CSS is designed primarily to enable the separation of document content from document presentation, including elements such as the layout, colors, and fonts. This separation can improve content accessibility, provide more flexibility and control in the specification of presentation characteristics, enable multiple HTML pages to share formatting by specifying the relevant CSS in a separate .css file, and reduce complexity and repetition in the structural content, such as semantically insignificant tables that were widely used to format pages before consistent CSS rendering was available in all major browsers. CSS makes it possible to separate presentation instructions from the HTML content in a separate file or style section of the HTML file. For each matching HTML element, it provides a list of formatting instructions.
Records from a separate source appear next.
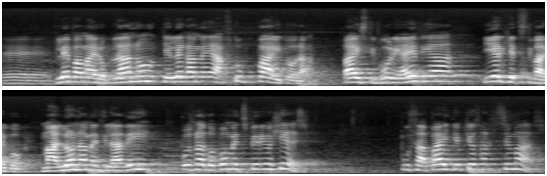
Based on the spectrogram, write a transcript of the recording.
Ε, βλέπαμε αεροπλάνο και λέγαμε αυτό που πάει τώρα. Πάει στη Βόρεια Εύβοια ή έρχεται στη Βαρυμπόπη. Μαλώναμε δηλαδή, πώς να το πω, με τις περιοχές. Πού θα πάει και ποιος θα έρθει σε εμάς.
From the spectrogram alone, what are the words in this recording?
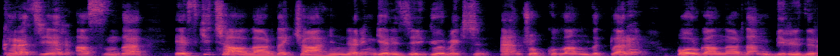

For example, a CSS rule might specify that "all heading 1 elements should be bold," leaving pure semantic HTML markup that asserts "this text is a level 1 heading" without formatting code such as a <bold> tag indicating how such text should be displayed.
In CSS, selectors are used to declare which part of the markup a style applies to by matching tags and attributes in the markup itself. Selectors may apply to:
- all elements of a specific type, e.g. the second level headers h2
- elements specified by attribute, in particular:
- id: an identifier unique to the document
- class: an identifier that groups multiple elements in a document
- elements depending on how they are placed relative to others in the document tree.